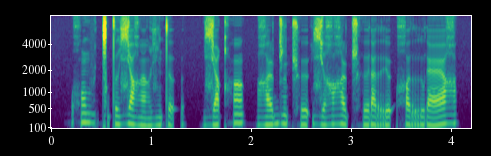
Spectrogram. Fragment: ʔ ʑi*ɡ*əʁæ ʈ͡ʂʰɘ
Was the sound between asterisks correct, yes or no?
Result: no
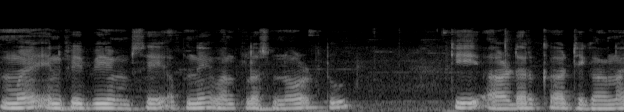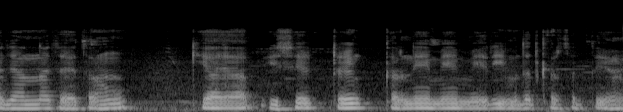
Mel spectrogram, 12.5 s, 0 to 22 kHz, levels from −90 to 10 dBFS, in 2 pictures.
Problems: none marked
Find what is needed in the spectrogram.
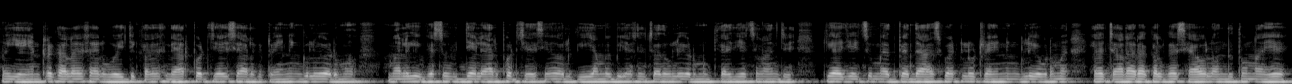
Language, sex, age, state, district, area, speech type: Telugu, male, 45-60, Andhra Pradesh, Srikakulam, urban, spontaneous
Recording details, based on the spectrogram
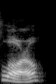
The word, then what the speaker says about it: Laurel: Is Lauren Hell a person? What is it? – Well, it's pronounced Laurel. – Oh, that's so. Right. It's Laurel, not Lauren.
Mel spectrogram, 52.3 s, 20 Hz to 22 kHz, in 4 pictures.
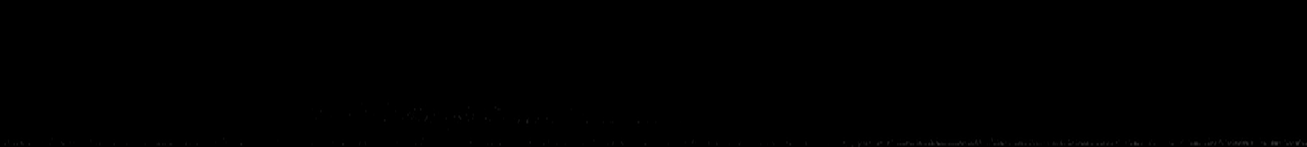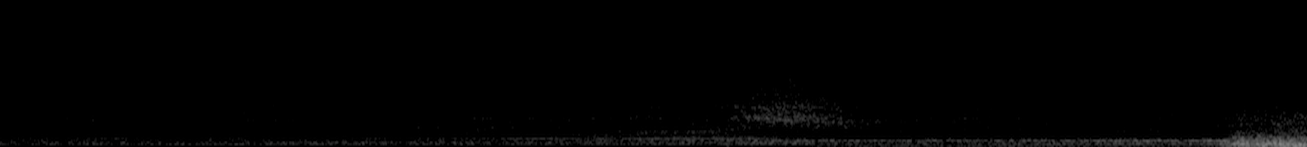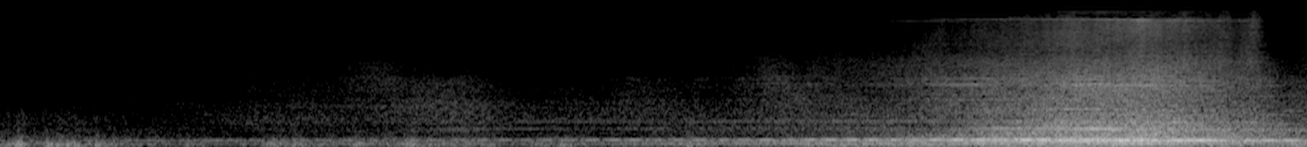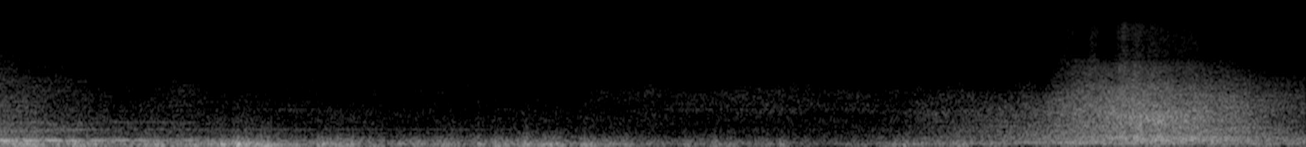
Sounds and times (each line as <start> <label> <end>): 16.1 Light intermittent wind 52.2
27.4 single vehicles (mainly cars and trucks) passing 42.5
30.0 Passing pair of cyclists 41.9
31.1 trucks can be heard labouring slightly 41.4
46.3 single vehicles (mainly cars and trucks) passing 52.2
48.4 Passing pair of cyclists 52.2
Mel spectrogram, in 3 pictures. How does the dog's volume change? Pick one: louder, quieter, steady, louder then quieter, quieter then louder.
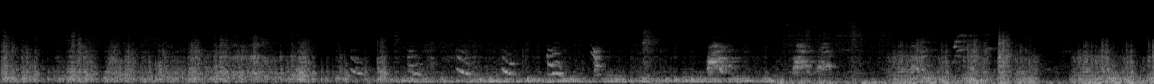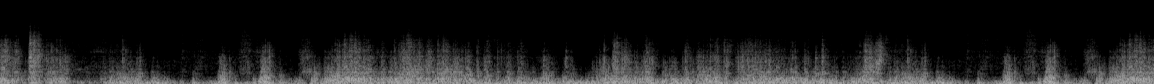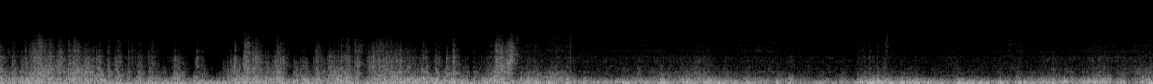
quieter.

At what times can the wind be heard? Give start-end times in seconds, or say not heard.
0.0-34.5.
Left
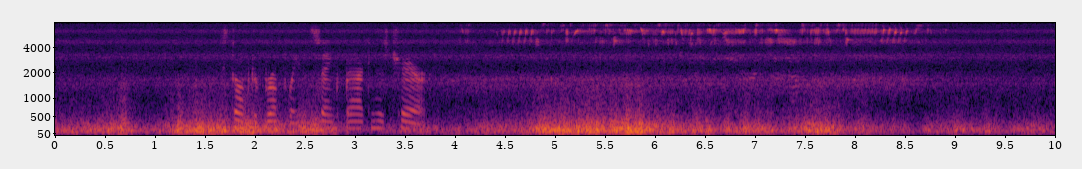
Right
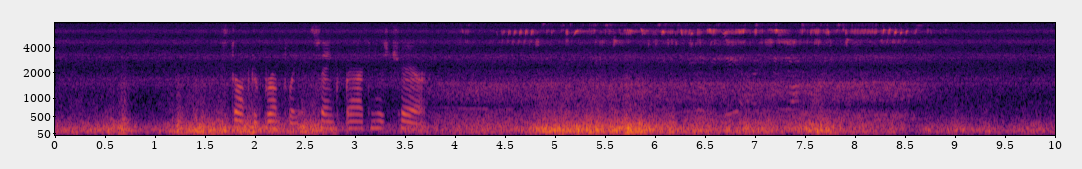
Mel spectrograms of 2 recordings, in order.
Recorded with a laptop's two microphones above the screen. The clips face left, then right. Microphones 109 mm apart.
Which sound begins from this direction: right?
A bird, at 3.5 s.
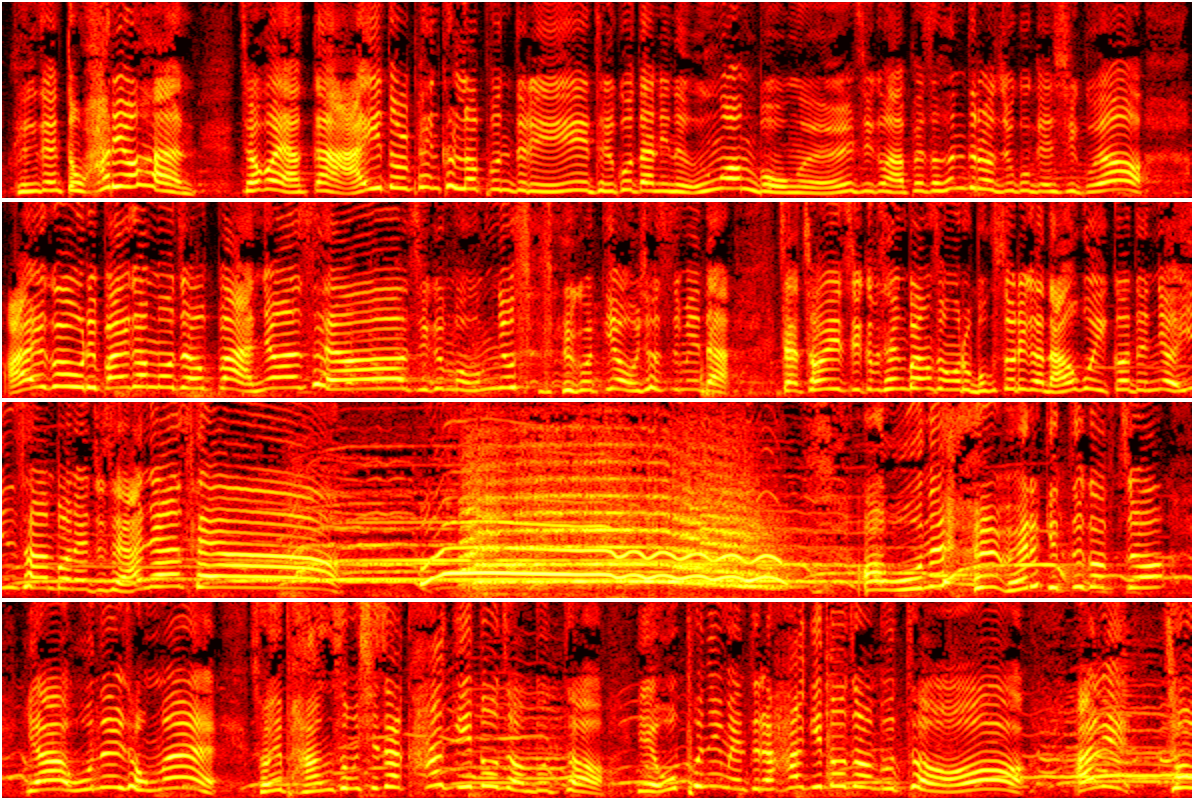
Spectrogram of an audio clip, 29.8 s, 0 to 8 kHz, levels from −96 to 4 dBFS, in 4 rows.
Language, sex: Korean, female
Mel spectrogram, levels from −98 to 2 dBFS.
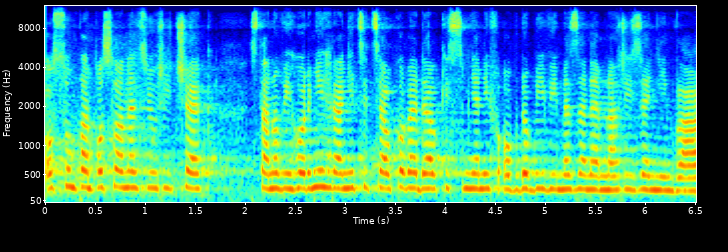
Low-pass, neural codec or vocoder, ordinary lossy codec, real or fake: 10.8 kHz; none; Opus, 32 kbps; real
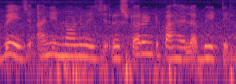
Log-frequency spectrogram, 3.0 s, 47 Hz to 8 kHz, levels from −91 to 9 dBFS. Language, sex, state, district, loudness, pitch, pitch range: Marathi, female, Maharashtra, Aurangabad, -25 LUFS, 255 Hz, 235-280 Hz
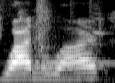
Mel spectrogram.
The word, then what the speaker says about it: Beau Noir: name my name is view noor it's actually pronounced why noir but i do go by either or beau either or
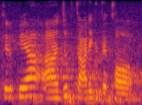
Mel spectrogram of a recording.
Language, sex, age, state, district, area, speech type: Maithili, female, 45-60, Bihar, Supaul, rural, read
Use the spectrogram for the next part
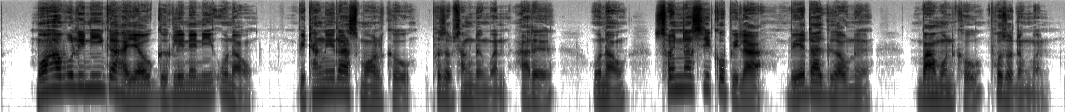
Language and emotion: Bodo, neutral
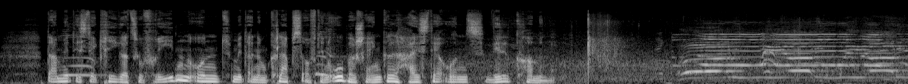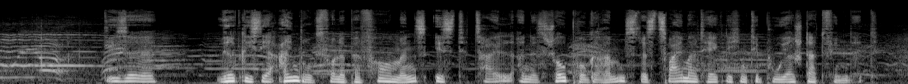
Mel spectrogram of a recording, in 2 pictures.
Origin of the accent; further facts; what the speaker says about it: Cologne, North Rhine-Westphalia, Germany; Naja, als Kölner bin ich es ja gewohnt, mich zu verkleiden.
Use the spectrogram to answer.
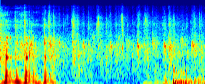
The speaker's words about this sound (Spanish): Vamos a dar un aplauso a Elena.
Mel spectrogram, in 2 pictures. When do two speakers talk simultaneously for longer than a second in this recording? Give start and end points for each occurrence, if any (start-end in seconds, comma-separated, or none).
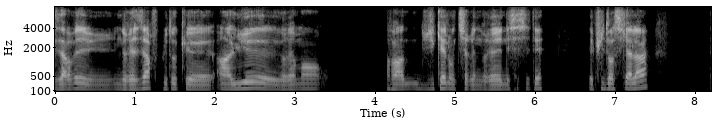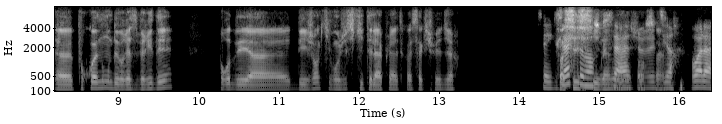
14.5-15.8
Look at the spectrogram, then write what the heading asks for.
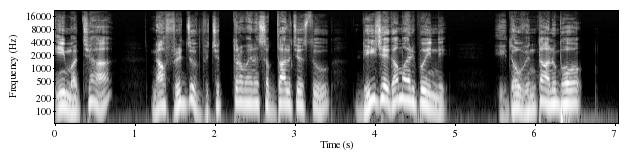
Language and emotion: Telugu, surprised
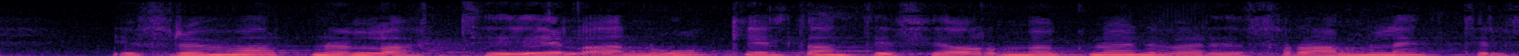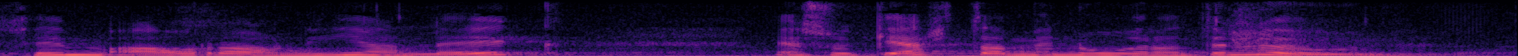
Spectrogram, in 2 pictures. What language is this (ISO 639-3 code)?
isl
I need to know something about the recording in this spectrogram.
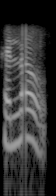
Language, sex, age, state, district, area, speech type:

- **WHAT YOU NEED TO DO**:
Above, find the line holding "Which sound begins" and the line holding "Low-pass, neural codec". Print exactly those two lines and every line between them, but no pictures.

- **TASK SOLUTION**:
Which sound begins from this direction: right?
A bird, at 3.5 s.
Spectrogram of an audio clip, 29.8 s, 0 to 8 kHz, levels from −96 to 4 dBFS, in 4 rows.
Language, sex: Korean, female
Mel spectrogram, levels from −98 to 2 dBFS.
Low-pass, neural codec or vocoder, ordinary lossy codec, real or fake: 10.8 kHz; none; Opus, 32 kbps; real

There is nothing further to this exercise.